Introducing “Good Guy” Scott Feldman

Scott Feldman
Photo credit: Trey Taormina-USA TODAY Sports

Trade deadline day felt a great deal like watching overwrought undergrads turn in their final papers with only a few minutes to spare. For a long time there was mostly frustrating radio silence, the only sound the constant click of our Twitter feeds being endlessly refreshed. Then, all of a sudden, there was a dizzying frenzy of activity, making it hard to keep track of the overall who and what of the day’s acquisitions.

When the smoke cleared, I was really hungry, and the Jays were decidedly better off than they were the day before. Though for a moment it looked like we’d come up empty, those who hoped for a few reasonably good arms (with not too much handed over in return) got their wish. We said a solemn goodbye to Hutchinson and Chavez, and took stock of our new additions.

One of our rather pleasant and promising acquisitions was Scott Feldman, a 33-year-old Hawaiian-born RHP who, with a 2.90 ERA going into last night, has been having a rather solid season with the Astros. Monday, as Toronto faced Houston in what was the first of a four game series, Feldman needed only to walk from one clubhouse to the other to complete the down-to-the-wire trade. And when that first exhausting game reached its 14th inning (I don’t know about you but I am so over extra innings and sleep deprivation,) Feldman was cruelly called to the mound to face Astros hitters that were his teammates only a few hours earlier.

Given the circumstances, I’m more than sure we can find it in our hearts to forgive him for giving up that awkward walk off double.

If you believe the sound bites, Feldman seems pretty enthused to join the currently-one-game-out-of-first-place Jays and to be cheered on by our rejuvenated fan base. Feldman, who is no stranger to the trade, has also played for the Rangers, Cubs, and Orioles in his eleven years as a major leaguer, and as a result notes that there are some familiar faces waiting for him with Toronto. (Benoit, Dickey, Smoak, and Barney have all been past teammates.) As Feldman himself puts it, he sees himself in a “utility pitcher role, if there is such a thing”—he can be a starter and he can be in the pen, and likes to be prepared for whatever ask may come his way. That’s likely to come in handy given some of the Jays widely debated pitching uncertainty.

So what else do you need to know about Scott Wynne Feldman beyond his buoying stats, initial optimism, and admirable flexibility? I did my usual internet deep dive to uncover what limited factoids were available on the swingman in question. At an incredible 6’7”, the College of San Mateo graduate is the third tallest pitcher in Astros history, and apparently was on the tall side even from a very young age. According to Scott’s parents, an elementary school teacher once made an Alice in Wonderland comparison when he failed to fit properly into his grade two desk.

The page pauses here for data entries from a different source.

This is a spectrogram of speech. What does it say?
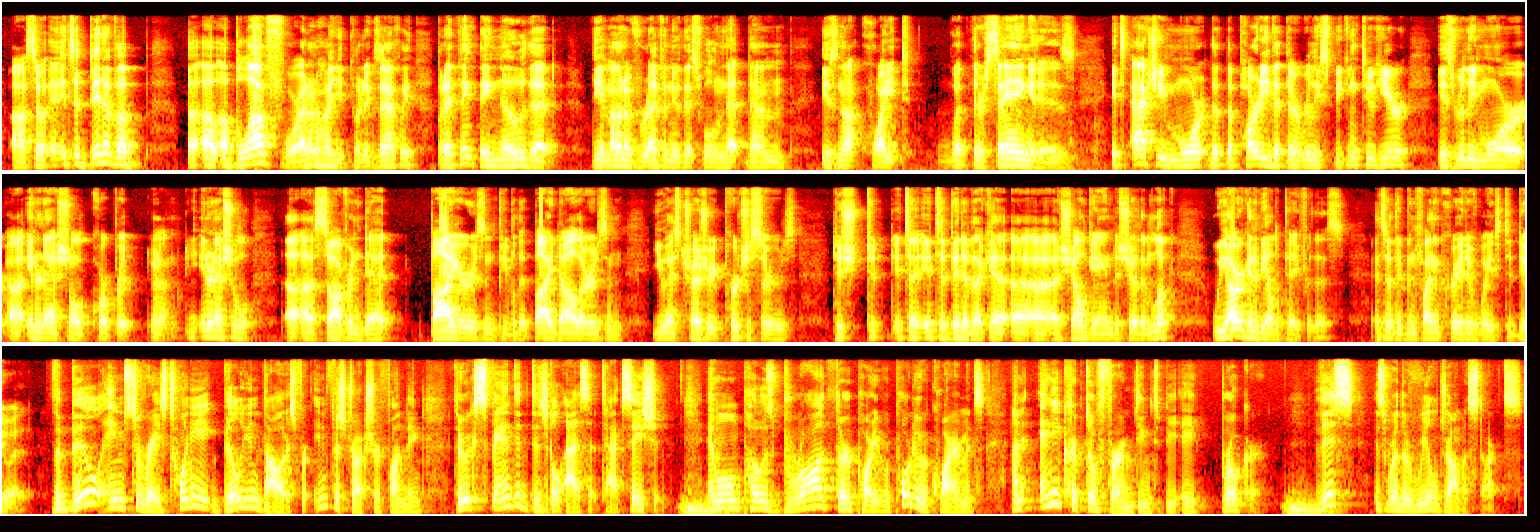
Uh, so it's a bit of a, a a bluff, or I don't know how you'd put it exactly, but I think they know that the amount of revenue this will net them is not quite what they're saying it is it's actually more the, the party that they're really speaking to here is really more uh, international corporate uh, international uh, uh sovereign debt buyers and people that buy dollars and U.S. Treasury purchasers. To, to it's a it's a bit of like a, a, a shell game to show them, look, we are going to be able to pay for this, and so they've been finding creative ways to do it. The bill aims to raise $28 billion for infrastructure funding through expanded digital asset taxation and will impose broad third-party reporting requirements on any crypto firm deemed to be a broker. This is where the real drama starts.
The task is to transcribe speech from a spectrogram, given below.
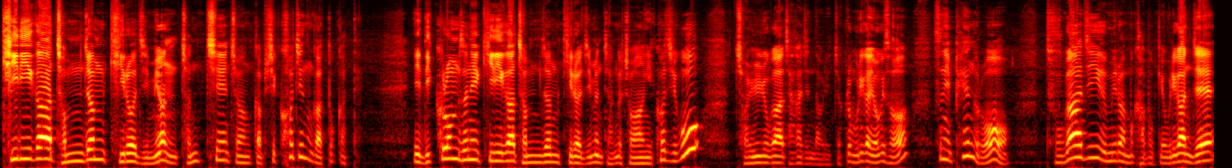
길이가 점점 길어지면 전체 저항값이 커지는 것과 똑같아. 이 니크롬선의 길이가 점점 길어지면 저항이 커지고 전류가 작아진다고 그랬죠. 그럼 우리가 여기서 스님 펜으로 두 가지 의미로 한번 가볼게요. 우리가 이제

Because of Feldman’s connection to California, he has in the past said that his favourite teams are the Giants and the 49ers, and that a career highlight was pitching against San Francisco with his family in the stands. In 2003, he had reconstructive elbow surgery for a torn ulnar collateral ligament (the very same ligament that Dickey is missing, by the way.) Six years later Feldman went on to be named Rangers pitcher of the year, and in 2014 received the “Darryl Kile Good Guy Award,” an annual honour voted on by Baseball Writers Association of America members, and given to an Astro or Cardinal who best exemplifies traits of “a good teammate, a great friend, a fine father, and a humble man.” Hunter Pence is also a notable winner. (Hey, I’m a real fan of acquiring players who also seem to be genuinely good-natured guys, so that detail is one I’m particularly fond of.)

One of forty-one players born in Hawaii to make it to the major leagues, and with Kevin Pillar, one of nine current Jewish MLB players, Feldman grew up in the Bay Area, where as a teen he pitched a no-hitter for the Burlingame High School team. Like many a baseball narrative, Feldman’s father—an FBI agent who was diagnosed with brain cancer in 2006 and recently passed away in 2014—was his very first tireless baseball supporter.

“He was my coach from the time I was four years old until I was 11 or 12,” Feldman told of his dad in 2008. “When I was little, he was always playing baseball and stuff with me. We lived right across the street from a park next to my elementary school and when he would come home, I would be all over him to hit me fly balls or throw me batting practice. If he couldn’t do it, I’d go find one of my buddies, but whenever he was around, he would go over there for me.” It’s worth noting that the week of his father’s death, after missing a series in Toronto, Feldman pitched a seven scoreless gem against the Texas Rangers.

Most fans will enthusiastically agree that Feldman represents a nice bullpen upgrade from Jesse Chavez, and the fact that he can both start and relieve is a flexible feature that may come in handy in the coming months. As much as I’m loath to quote Greg Zaun on anything, I will concede that, “it’s almost like they’re adding two players.” Whether you approach this via baseball stats or via baseball feelings, Feldman feels like a genuinely good get.

And when asked by Sportsnet about his future with the Jays, Feldman was clear. “I’m really looking forward to it,” he said.